Segment Start: THE RECORDS
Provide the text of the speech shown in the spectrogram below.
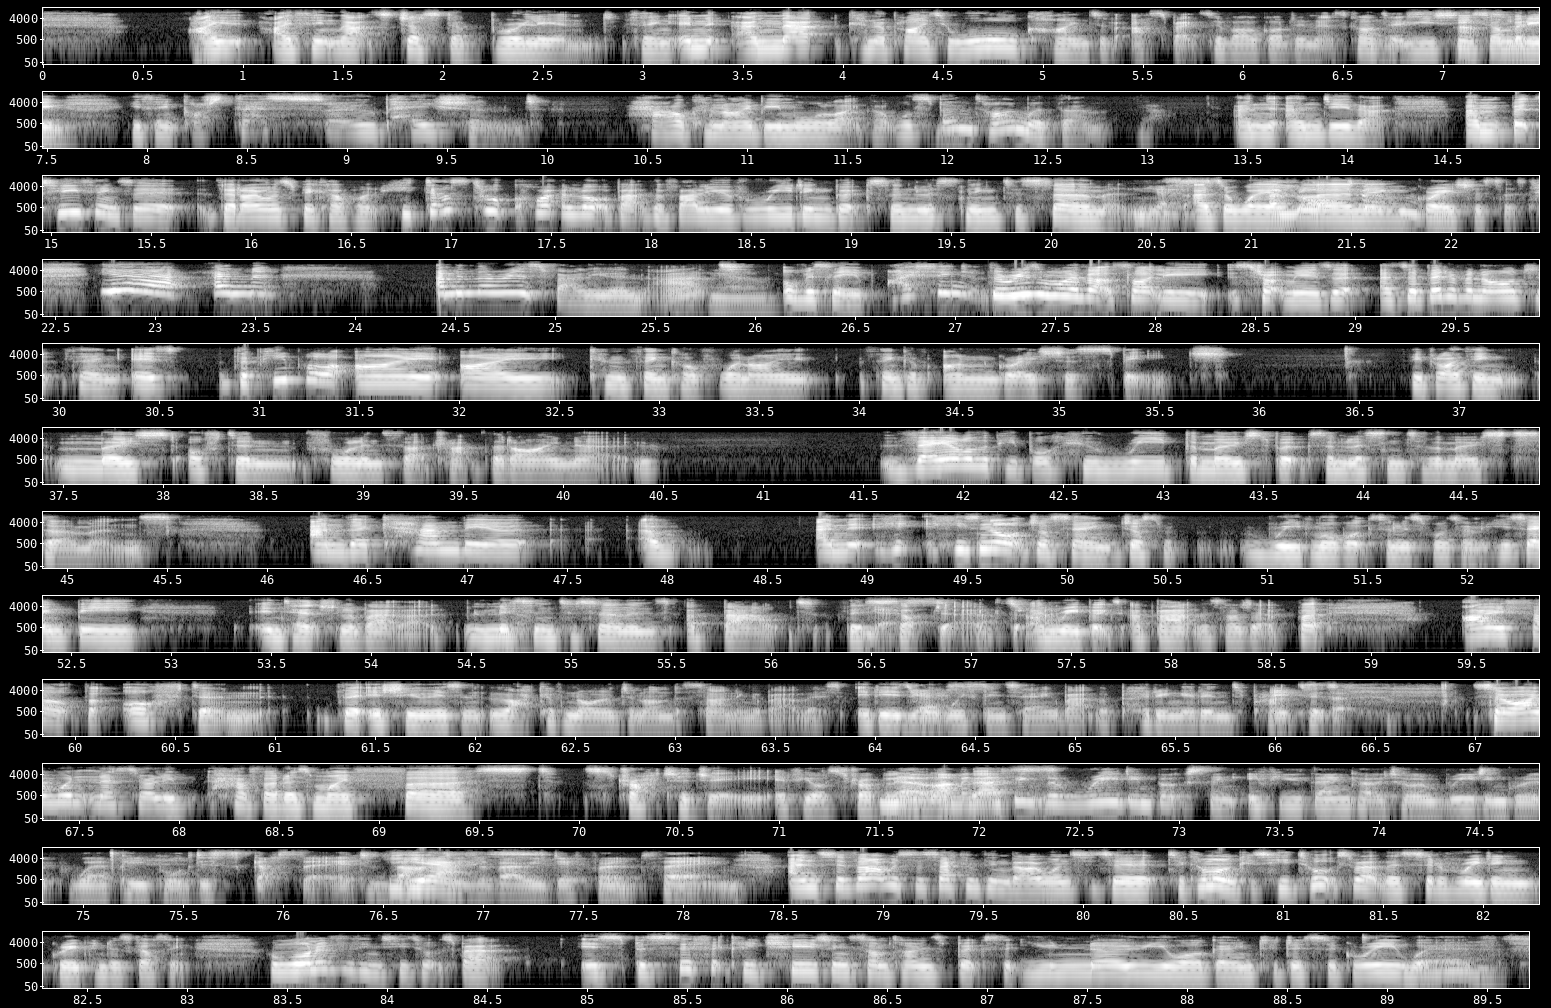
I, I think that's just a brilliant thing. And and that can apply to all kinds of aspects of our godliness can't it? Yes, you see somebody you think gosh they're so patient. How can i be more like that? Well spend time with them Yeah. and and do that. Um, but two things that, that i want to pick up on. He does talk quite a lot about the value of reading books and listening to sermons Yes, as a way a of learning graciousness. Yeah and I mean, there is value in that. Yeah. Obviously, I think the reason why that slightly struck me as a as a bit of an odd thing is the people I I can think of when I think of ungracious speech. People I think most often fall into that trap that I know. They are the people who read the most books and listen to the most sermons, and there can be a, a and he, he's not just saying just read more books and listen more sermons. He's saying be intentional about that. Listen to sermons about this Yes, subject that's and read books about the subject. But I felt that often the issue isn't lack of knowledge and understanding about this. It is what we've been saying about the putting it into practice. the- so I wouldn't necessarily have that as my first strategy if you're struggling. no, I mean, I think the reading books thing, if you then go to a reading group where people discuss it, that is Yes. a very different thing. And so that was the second thing that I wanted to, to come on because he talks about this sort of reading group and discussing. And one of the things he talks about is specifically choosing sometimes books that you know you are going to disagree with, Yes.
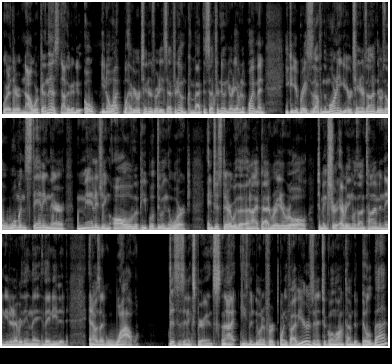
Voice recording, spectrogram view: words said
where they're now working on this. Now they're gonna do. Oh, you know what? We'll have your retainers ready this afternoon. Come back this afternoon. You already have an appointment. You get your braces off in the morning. You get your retainers on. There was a woman standing there managing all the people doing the work, and just there with a, an iPad ready to roll to make sure everything was on time and they needed everything they they needed. And I was like, wow this is an experience. And I, he's been doing it for 25 years and it took him a long time to build that,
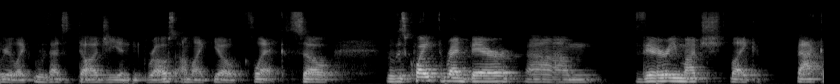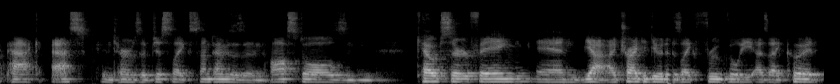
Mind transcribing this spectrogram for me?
where you're like, ooh, that's dodgy and gross. I'm like, yo, click. So it was quite threadbare, um, very much like backpack esque in terms of just like sometimes as in hostels and couch surfing. And yeah, I tried to do it as like frugally as I could,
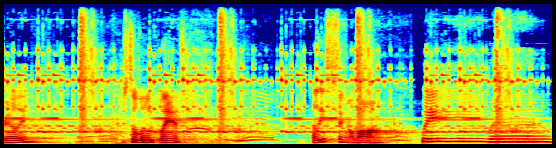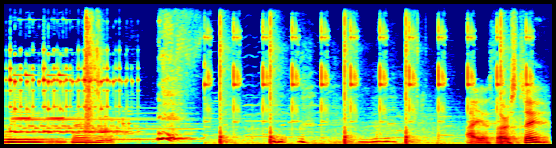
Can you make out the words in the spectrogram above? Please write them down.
Really? Just a little glance? At least sing along. We will, we will. Are you thirsty?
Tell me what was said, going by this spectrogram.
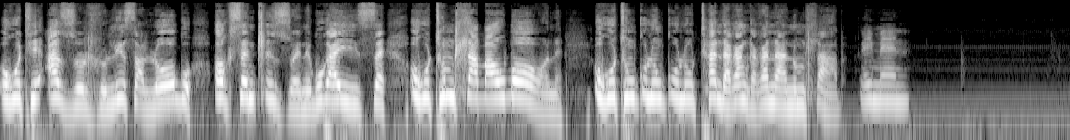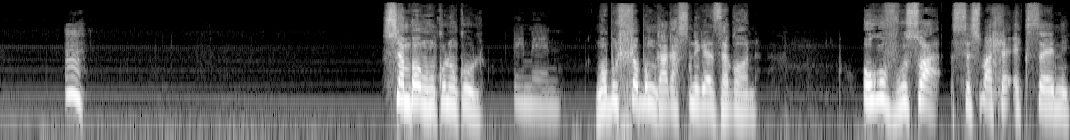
ukuthi azodlulisa lokhu okusenhlizweni kukayise ukuthi umhlaba ubone ukuthi uNkulunkulu uthanda kangakanani umhlaba. Amen. Mm Siyambonga uNkulunkulu. Amen. Ngoba uhlobo ungaka sinikeze kona. Ukuvuswa sesibahle ekseni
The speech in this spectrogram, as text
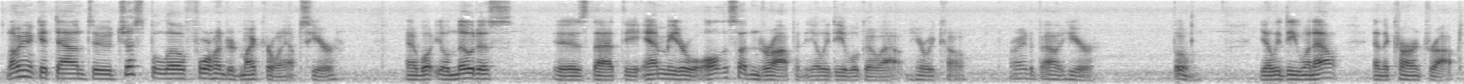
I'm going to get down to just below 400 microamps here. And what you'll notice is that the ammeter will all of a sudden drop and the LED will go out. And Here we go, right about here. Boom. The LED went out and the current dropped.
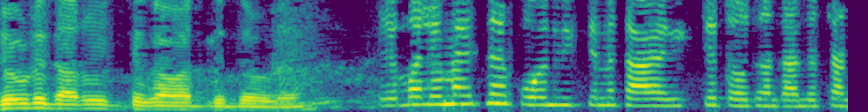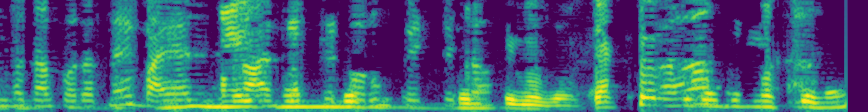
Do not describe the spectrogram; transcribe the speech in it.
जेवढे दारू विकते गावातले तेवढे. ते मला माहीत नाही कोण विकते ना काय विकते तो धंदा चांगला करत नाही. बाया काय करते करून पेटते ट्रॅक्टर हा? नसते ना.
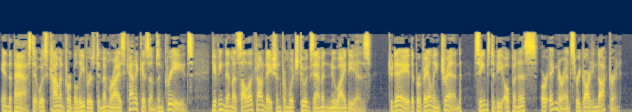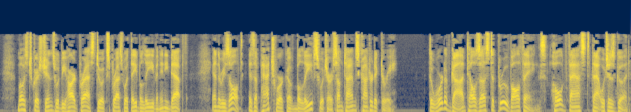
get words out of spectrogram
In the past, it was common for believers to memorize catechisms and creeds, giving them a solid foundation from which to examine new ideas. Today, the prevailing trend seems to be openness or ignorance regarding doctrine. Most Christians would be hard pressed to express what they believe in any depth, and the result is a patchwork of beliefs which are sometimes contradictory. The Word of God tells us to prove all things, hold fast that which is good.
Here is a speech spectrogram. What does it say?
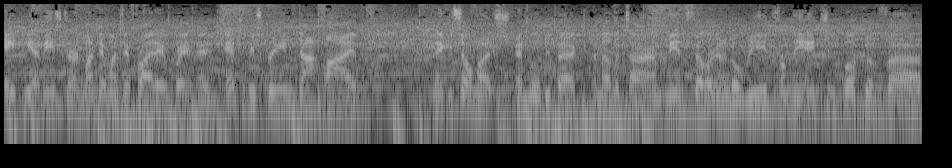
8 p.m. Eastern, Monday, Wednesday, Friday, uh, entropystream.live. Thank you so much, and we'll be back another time. Me and Phil are going to go read from the ancient book of uh,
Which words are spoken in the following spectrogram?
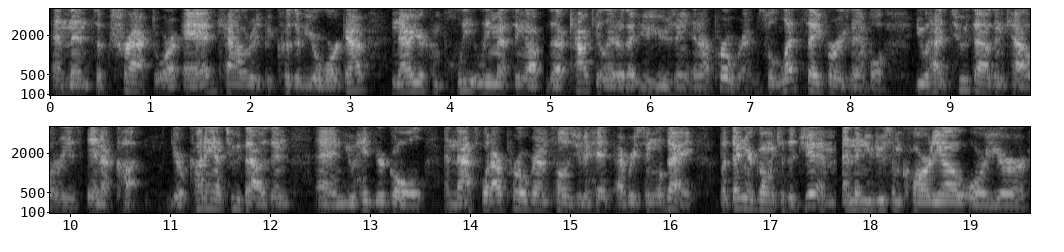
and then subtract or add calories because of your workout, now you're completely messing up the calculator that you're using in our program. So let's say, for example, you had 2,000 calories in a cut you're cutting at 2000 and you hit your goal and that's what our program tells you to hit every single day. But then you're going to the gym and then you do some cardio or you're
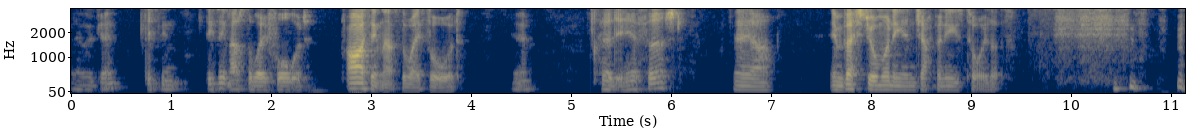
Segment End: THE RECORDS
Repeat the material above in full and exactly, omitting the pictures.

**RESULT BELOW**
Provide the text of the speech shown in the spectrogram below.
I, I think that's just a brilliant thing. And and that can apply to all kinds of aspects of our godliness can't it? Yes, you see somebody you think gosh they're so patient. How can i be more like that? Well spend time with them Yeah. and and do that. Um, but two things that, that i want to pick up on. He does talk quite a lot about the value of reading books and listening to sermons Yes, as a way a of learning graciousness. Yeah and I mean, there is value in that. Yeah. Obviously, I think the reason why that slightly struck me as a as a bit of an odd thing is the people I I can think of when I think of ungracious speech. People I think most often fall into that trap that I know. They are the people who read the most books and listen to the most sermons, and there can be a, a and he, he's not just saying just read more books and listen more sermons. He's saying be intentional about that. Listen to sermons about this Yes, subject that's and read books about the subject. But I felt that often the issue isn't lack of knowledge and understanding about this. It is what we've been saying about the putting it into practice. the- so I wouldn't necessarily have that as my first strategy if you're struggling. no, I mean, I think the reading books thing, if you then go to a reading group where people discuss it, that is Yes. a very different thing. And so that was the second thing that I wanted to, to come on because he talks about this sort of reading group and discussing. And one of the things he talks about is specifically choosing sometimes books that you know you are going to disagree with, Yes.
Voice recording, spectrogram view: words said
where they're now working on this. Now they're gonna do. Oh, you know what? We'll have your retainers ready this afternoon. Come back this afternoon. You already have an appointment. You get your braces off in the morning. You get your retainers on. There was a woman standing there managing all the people doing the work, and just there with a, an iPad ready to roll to make sure everything was on time and they needed everything they they needed. And I was like, wow this is an experience. And I, he's been doing it for 25 years and it took him a long time to build that,
Mind transcribing this spectrogram for me?
where you're like, ooh, that's dodgy and gross. I'm like, yo, click. So it was quite threadbare, um, very much like backpack esque in terms of just like sometimes as in hostels and couch surfing. And yeah, I tried to do it as like frugally as I could,
Can you make out the words in the spectrogram above? Please write them down.
Really? Just a little glance? At least sing along. We will, we will. Are you thirsty?
Tell me what was said, going by this spectrogram.
ukuthi azodlulisa lokhu okusenhlizweni kukayise ukuthi umhlaba ubone ukuthi uNkulunkulu uthanda kangakanani umhlaba. Amen. Mm Siyambonga uNkulunkulu. Amen. Ngoba uhlobo ungaka sinikeze kona. Ukuvuswa sesibahle ekseni
The speech in this spectrogram, as text
I'm going to get down to just below 400 microamps here. And what you'll notice is that the ammeter will all of a sudden drop and the LED will go out. And Here we go, right about here. Boom. The LED went out and the current dropped.
Do not describe the spectrogram; transcribe the speech in it.
जेवढे दारू विकते गावातले तेवढे. ते मला माहीत नाही कोण विकते ना काय विकते तो धंदा चांगला करत नाही. बाया काय करते करून पेटते ट्रॅक्टर हा? नसते ना.
get words out of spectrogram
In the past, it was common for believers to memorize catechisms and creeds, giving them a solid foundation from which to examine new ideas. Today, the prevailing trend seems to be openness or ignorance regarding doctrine. Most Christians would be hard pressed to express what they believe in any depth, and the result is a patchwork of beliefs which are sometimes contradictory. The Word of God tells us to prove all things, hold fast that which is good.
Here is a speech spectrogram. What does it say?
8 p.m. Eastern, Monday, Wednesday, Friday, uh, entropystream.live. Thank you so much, and we'll be back another time. Me and Phil are going to go read from the ancient book of uh,
Which words are spoken in the following spectrogram?
and then subtract or add calories because of your workout, now you're completely messing up the calculator that you're using in our program. So let's say, for example, you had 2,000 calories in a cut you're cutting at 2000 and you hit your goal and that's what our program tells you to hit every single day. But then you're going to the gym and then you do some cardio or you're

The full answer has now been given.